## TASK INSTRUCTIONS
Return exactly the lines of the data below, from the one that contains "What's the transcript" through the final line, and leave out every picture.

## RECORDS FOR THE TASK
★ ★ ★ ★ ★ ★ ★
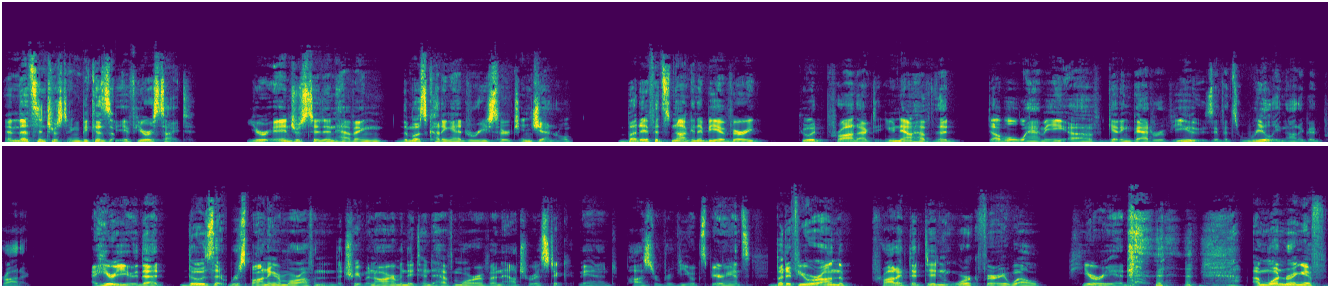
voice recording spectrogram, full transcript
And that's interesting because if you're a site, you're interested in having the most cutting edge research in general. But if it's not going to be a very good product, you now have the double whammy of getting bad reviews if it's really not a good product. I hear you that those that responding are more often the treatment arm and they tend to have more of an altruistic and positive review experience. But if you were on the product that didn't work very well, period, I'm wondering if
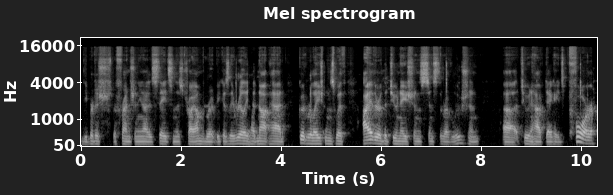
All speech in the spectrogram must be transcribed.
the British, the French, and the United States in this triumvirate because they really had not had good relations with either of the two nations since the revolution uh, two and a half decades before.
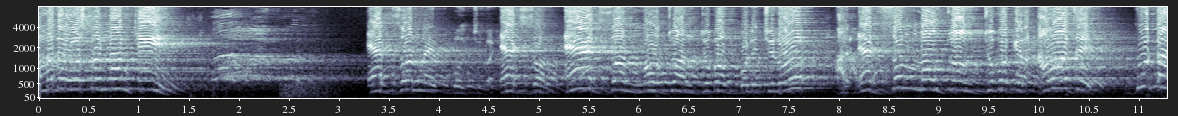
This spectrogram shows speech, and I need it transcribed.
আমাদের অস্ত্রের নাম কি? একজন বলছিল, একজন একজন নৌজন যুবক বলেছিল, আর একজন নৌজন যুবকের আওয়াজে গোটা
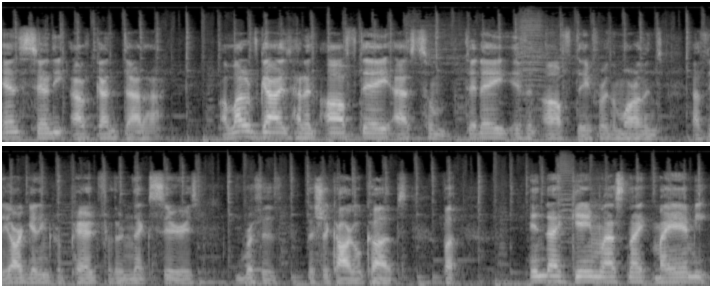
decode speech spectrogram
and Sandy Alcantara. A lot of guys had an off day, as some, today is an off day for the Marlins as they are getting prepared for their next series versus the Chicago Cubs. But in that game last night, Miami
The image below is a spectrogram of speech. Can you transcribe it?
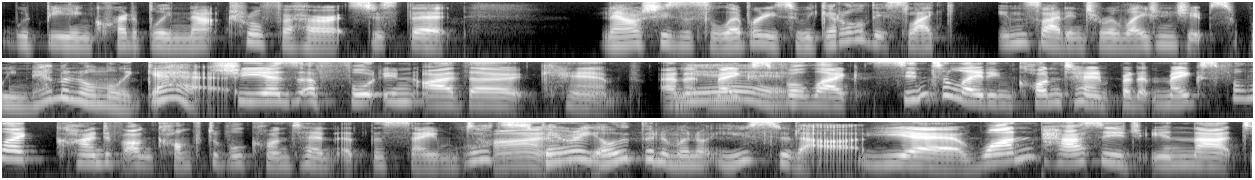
would be incredibly natural for her. It's just that now she's a celebrity, so we get all this like insight into relationships we never normally get. She has a foot in either camp, and it makes for like scintillating content, but it makes for like kind of uncomfortable content at the same Well, time. it's very open and we're not used to that. Yeah, one passage in that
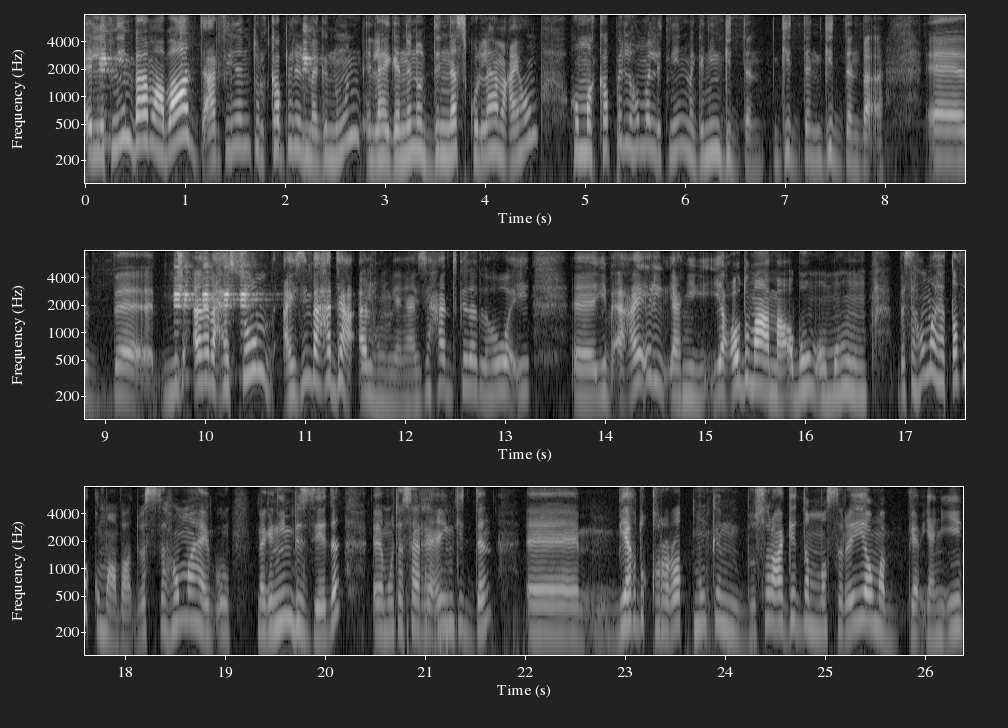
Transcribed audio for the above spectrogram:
الاتنين بقى مع بعض عارفين أنتوا ال couple المجنون اللي هيجننوا الناس كلها معاهم هما couple هما الاتنين مجانين جدا جدا جدا بقى آه. مش أنا بحسهم عايزين بقى حد يعقلهم يعني عايزين حد كده اللي هو إيه آه يبقى عاقل يعني يقعدوا مع مع أبوهم وأمهم بس هما هيتفقوا مع بعض بس هما هيبقوا مجانين بالزياده آه متسرعين جدا آه بياخدوا قرارات ممكن بسرعة جدا مصيرية وما يعني إيه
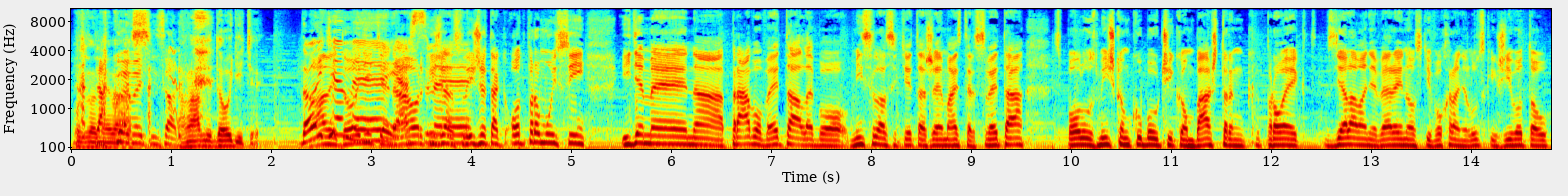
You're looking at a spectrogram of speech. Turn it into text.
Pozveme vás. ti hlavne dojdite. Dojdeme, Ale dojdete na jasné. horky, že slíže, tak odpromuj si, ideme na právo veta, lebo myslela si teta, že je majster sveta. Spolu s Miškom Kubovčíkom Baštrnk projekt vzdelávanie verejnosti v ochrane ľudských životov.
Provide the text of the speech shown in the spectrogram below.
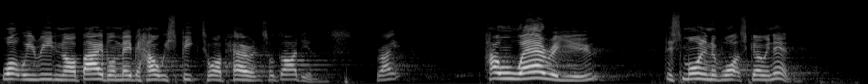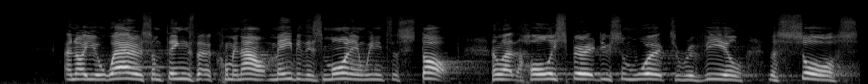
what we read in our Bible and maybe how we speak to our parents or guardians, right? How aware are you this morning of what's going in? And are you aware of some things that are coming out? Maybe this morning we need to stop and let the Holy Spirit do some work to reveal the source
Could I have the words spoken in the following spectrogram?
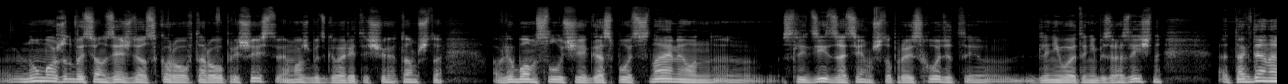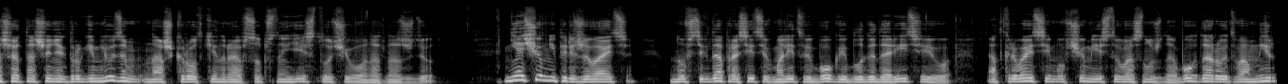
ну, может быть, Он здесь ждет скорого второго пришествия, может быть, говорит еще и о том, что в любом случае Господь с нами, Он э, следит за тем, что происходит, и для Него это не безразлично. Тогда наше отношение к другим людям, наш кроткий нрав, собственно, и есть то, чего Он от нас ждет. Ни о чем не переживайте, но всегда просите в молитве Бога и благодарите Его, открывайте Ему, в чем есть у вас нужда. Бог дарует вам мир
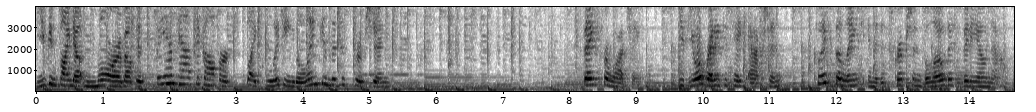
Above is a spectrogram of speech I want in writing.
You can find out more about this fantastic offer by clicking the link in the description. Thanks for watching. If you're ready to take action, click the link in the description below this video now.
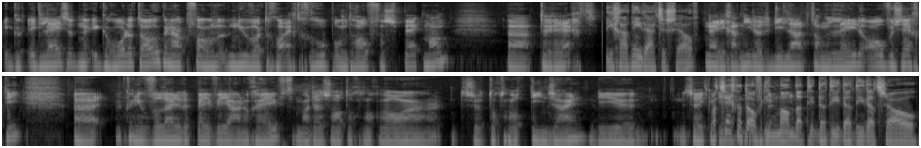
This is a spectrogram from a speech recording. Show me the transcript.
ik, ik lees het, nu- ik hoor het ook. In elk geval, nu wordt er gewoon echt geroepen om het hoofd van Spekman. Eh, terecht. Die gaat niet uit zichzelf. Nee, die gaat niet, uit- die laat het aan de leden over, zegt hij. Eh, ik weet niet hoeveel leden de PvdA nog heeft, maar er zal toch nog wel, zullen toch nog wel tien zijn. Die, zeker Wat die- zegt dat over die man dat hij dat, die, dat, die dat zo,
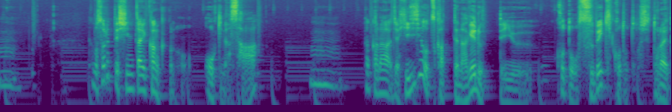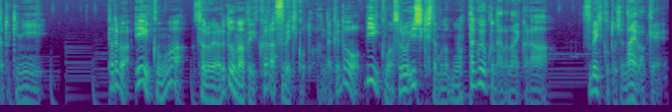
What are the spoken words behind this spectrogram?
うん。でもそれって身体感覚の大きな差。うん。だからじゃあ肘を使って投げるっていうことをすべきこととして捉えた時に例えば A 君はそれをやるとうまくいくからすべきことなんだけど B 君はそれを意識したもの全く良くならないからすべきことじゃないわけ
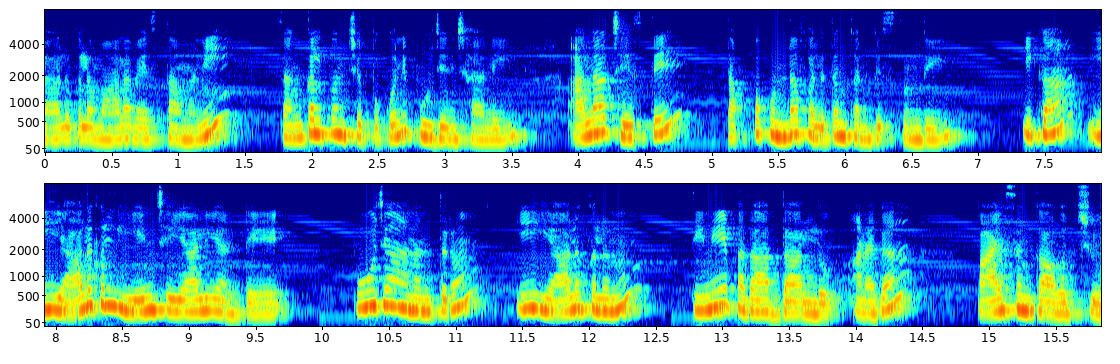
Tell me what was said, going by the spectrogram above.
యాలుకల మాల వేస్తామని సంకల్పం చెప్పుకొని పూజించాలి. అలా చేస్తే తప్పకుండా ఫలితం కనిపిస్తుంది. ఇక ఈ యాలకులను ఏం చేయాలి అంటే పూజ అనంతరం ఈ యాలకులను తినే పదార్థాల్లో అనగా పాయసం కావచ్చు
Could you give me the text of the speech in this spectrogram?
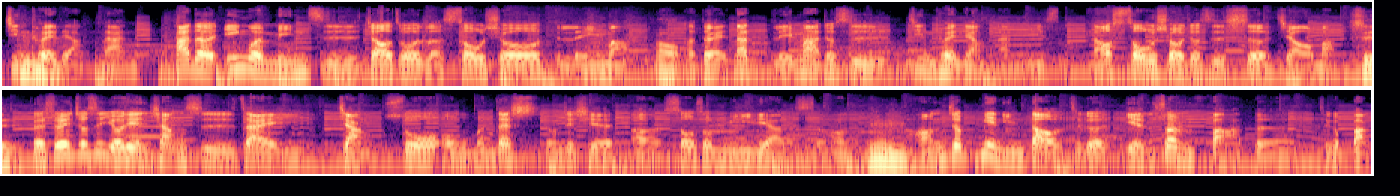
进退两难》，它的英文名字。叫做 The Social Dilemma 哦啊，对，那 Dilemma 就是进退两难的意思嘛，然后 social 就是社交嘛，是对，所以就是有点像是在讲说，哦，我们在使用这些呃 social media 的时候，嗯，好像就面临到这个演算法的这个绑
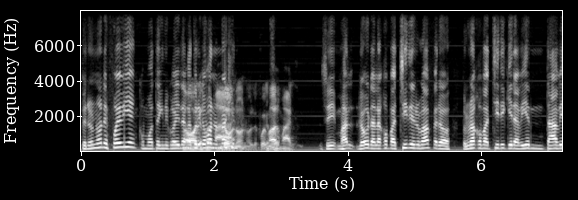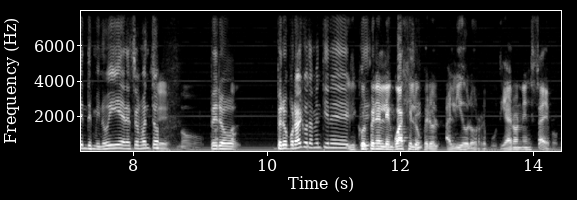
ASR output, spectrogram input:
pero no le fue bien como técnico ahí la No, Católica. Bueno, mal. No, no, no, le fue Le mal. fue mal. Sí, mal, logra la Copa Chile nomás, pero, pero una Copa Chile que era bien, estaba bien disminuida en ese momento. Sí. pero, pero por algo también tiene. Disculpen eh, el lenguaje, lo- ¿sí? pero al ídolo lo reputearon en esa época.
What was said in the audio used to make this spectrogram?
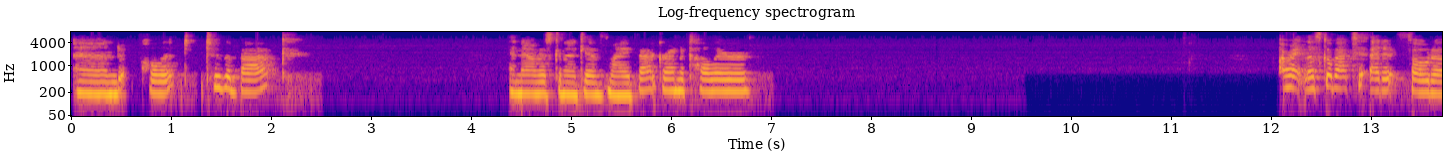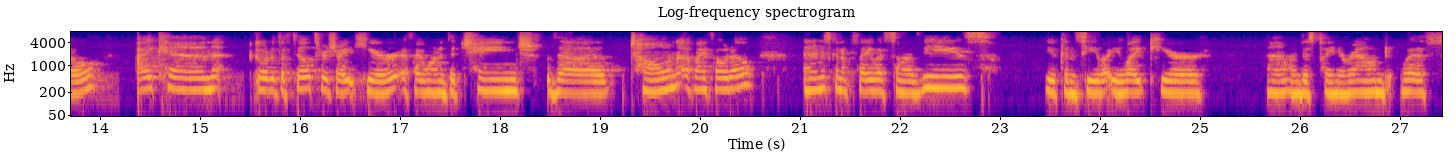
and pull it to the back. And now I'm just going to give my background a color. All right, let's go back to edit photo. I can go to the filters right here if I wanted to change the tone of my photo. And I'm just going to play with some of these. You can see what you like here. Uh, I'm just playing around with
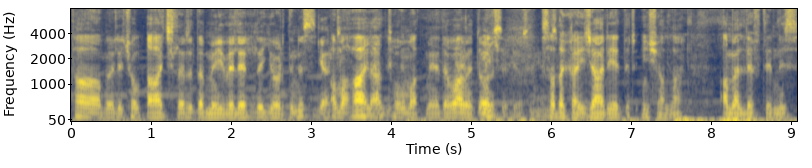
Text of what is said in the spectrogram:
Ta böyle çok ağaçları da meyveleri de gördünüz. Gördük. Ama hala Elhamdülillah. tohum atmaya devam Evet, etmek sadakayı cariyedir inşallah. Amel defteriniz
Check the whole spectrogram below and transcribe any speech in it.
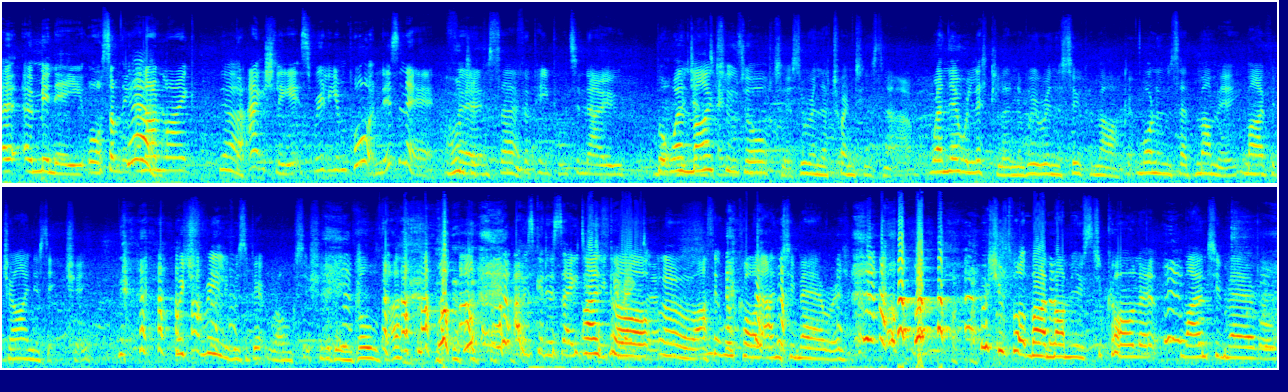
a, a mini or something. And I'm like, Yeah. but actually, it's really important, isn't it? for- 100%. For, people to know. But when my two daughters, who are in their 20s now, when they were little and we were in the supermarket, one of them said, Mummy, my vagina's itchy. Which really was a bit wrong because it should have been vulva. I was going to say, did I you thought, oh, I think we'll call it Auntie Mary. Which is what my mum used to call it, my Auntie Mary.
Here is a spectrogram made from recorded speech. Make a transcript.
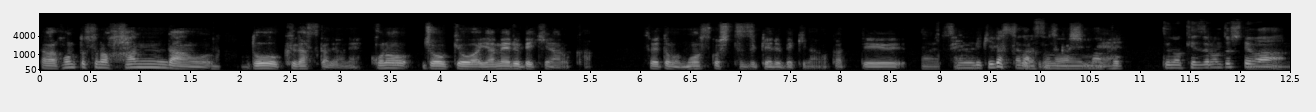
だから本当その判断をどう下すかだよね。この状況はやめるべきなのか、それとももう少し続けるべきなのかっていう線引きがすごくだからその、まあ、難しいね。僕の結論としては、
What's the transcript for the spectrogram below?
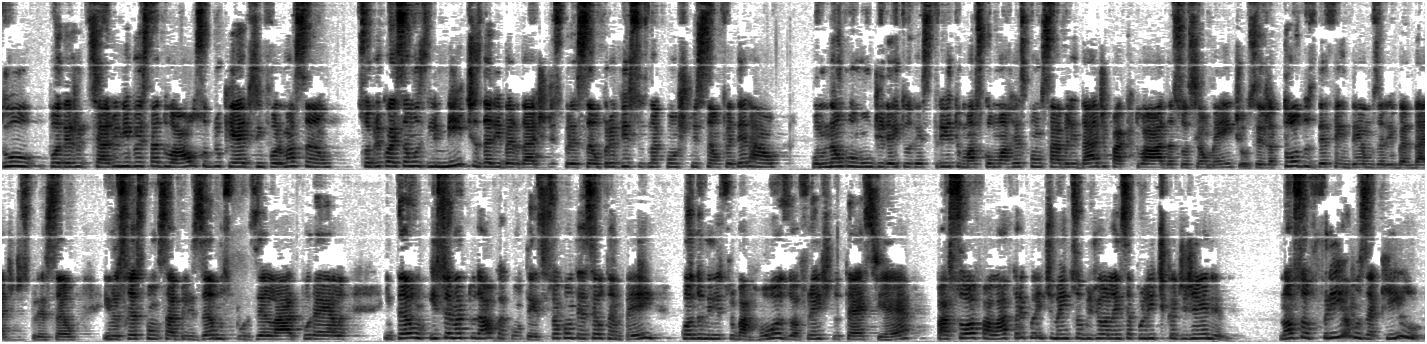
do Poder Judiciário a nível estadual sobre o que é desinformação, sobre quais são os limites da liberdade de expressão previstos na Constituição Federal, como não como um direito restrito, mas como uma responsabilidade pactuada socialmente, ou seja, todos defendemos a liberdade de expressão e nos responsabilizamos por zelar por ela. Então, isso é natural que aconteça. Isso aconteceu também quando o ministro Barroso, à frente do TSE, passou a falar frequentemente sobre violência política de gênero. Nós sofríamos aquilo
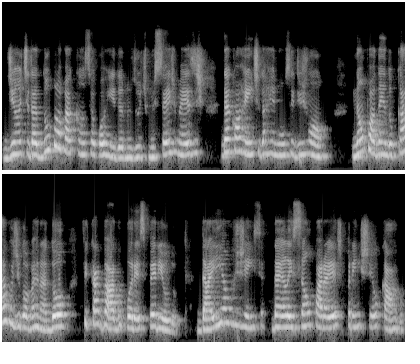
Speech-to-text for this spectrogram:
diante da dupla vacância ocorrida nos últimos seis meses, decorrente da renúncia de João, não podendo o cargo de governador ficar vago por esse período. Daí a urgência da eleição para preencher o cargo,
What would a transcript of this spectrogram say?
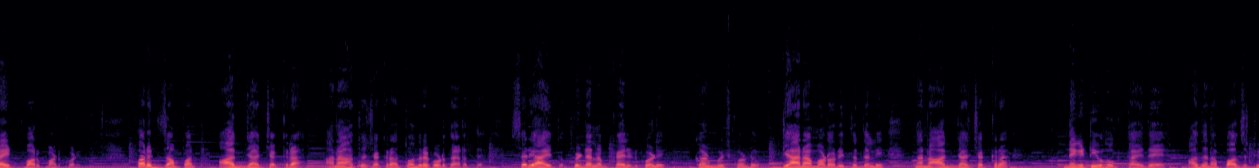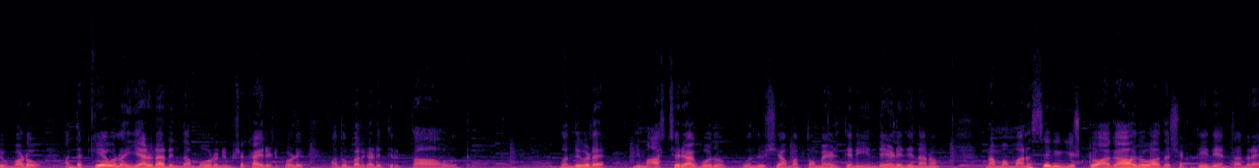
ರೈಟ್ ಮಾರ್ಕ್ ಮಾಡ್ಕೊಳ್ಳಿ. ಫಾರ್ ಎಕ್ಸಾಂಪಲ್ ಆಜ್ಞಾ ಚಕ್ರ, ಅನಾಹತ ಚಕ್ರ ತೊಂದರೆ ಕೊಡ್ತಾ ಇರುತ್ತೆ. ಸರಿ ಆಯಿತು ಪಿಂಡಲಮ್ ಕೈಲಿ ಇಟ್ಕೊಳ್ಳಿ, ಕಣ್ಣು ಮುಚ್ಕೊಂಡು ಧ್ಯಾನ ಮಾಡೋ ರೀತಿಯಲ್ಲಿ ನನ್ನ ಆಜ್ಞಾ ಚಕ್ರ ನೆಗೆಟಿವ್ ಹೋಗ್ತಾ ಇದೆ, ಅದನ್ನು ಪಾಸಿಟಿವ್ ಮಾಡು ಅಂತ ಕೇವಲ ಎರಡರಿಂದ ಮೂರು ನಿಮಿಷ ಕೈಲಿಟ್ಕೊಳ್ಳಿ ಅದು ಬಲಗಡೆ ತಿರುಗ್ತಾ ಹೋಗುತ್ತೆ. ಬಂಧುಗಳೇ, ನಿಮ್ಮ ಆಶ್ಚರ್ಯ ಆಗ್ಬೋದು. ಒಂದು ವಿಷಯ ಮತ್ತೊಮ್ಮೆ ಹೇಳ್ತೀನಿ, ಹಿಂದೆ ಹೇಳಿದ್ದೀನಿ ನಾನು. ನಮ್ಮ ಮನಸ್ಸಿಗೆ ಎಷ್ಟು ಅಗಾಧವಾದ ಶಕ್ತಿ ಇದೆ ಅಂತಂದರೆ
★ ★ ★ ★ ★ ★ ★
## ANSWER SPACE
What's the transcript for the spectrogram below?
do Poder Judiciário a nível estadual sobre o que é desinformação, sobre quais são os limites da liberdade de expressão previstos na Constituição Federal, como não como um direito restrito, mas como uma responsabilidade pactuada socialmente, ou seja, todos defendemos a liberdade de expressão e nos responsabilizamos por zelar por ela. Então, isso é natural que aconteça. Isso aconteceu também quando o ministro Barroso, à frente do TSE, passou a falar frequentemente sobre violência política de gênero. Nós sofríamos aquilo
Speech-to-text for this spectrogram:
diante da dupla vacância ocorrida nos últimos seis meses, decorrente da renúncia de João, não podendo o cargo de governador ficar vago por esse período. Daí a urgência da eleição para preencher o cargo,
What would a transcript of this spectrogram say?
ರೈಟ್ ಮಾರ್ಕ್ ಮಾಡ್ಕೊಳ್ಳಿ. ಫಾರ್ ಎಕ್ಸಾಂಪಲ್ ಆಜ್ಞಾ ಚಕ್ರ, ಅನಾಹತ ಚಕ್ರ ತೊಂದರೆ ಕೊಡ್ತಾ ಇರುತ್ತೆ. ಸರಿ ಆಯಿತು ಪಿಂಡಲಮ್ ಕೈಲಿ ಇಟ್ಕೊಳ್ಳಿ, ಕಣ್ಣು ಮುಚ್ಕೊಂಡು ಧ್ಯಾನ ಮಾಡೋ ರೀತಿಯಲ್ಲಿ ನನ್ನ ಆಜ್ಞಾ ಚಕ್ರ ನೆಗೆಟಿವ್ ಹೋಗ್ತಾ ಇದೆ, ಅದನ್ನು ಪಾಸಿಟಿವ್ ಮಾಡು ಅಂತ ಕೇವಲ ಎರಡರಿಂದ ಮೂರು ನಿಮಿಷ ಕೈಲಿಟ್ಕೊಳ್ಳಿ ಅದು ಬಲಗಡೆ ತಿರುಗ್ತಾ ಹೋಗುತ್ತೆ. ಬಂಧುಗಳೇ, ನಿಮ್ಮ ಆಶ್ಚರ್ಯ ಆಗ್ಬೋದು. ಒಂದು ವಿಷಯ ಮತ್ತೊಮ್ಮೆ ಹೇಳ್ತೀನಿ, ಹಿಂದೆ ಹೇಳಿದ್ದೀನಿ ನಾನು. ನಮ್ಮ ಮನಸ್ಸಿಗೆ ಎಷ್ಟು ಅಗಾಧವಾದ ಶಕ್ತಿ ಇದೆ ಅಂತಂದರೆ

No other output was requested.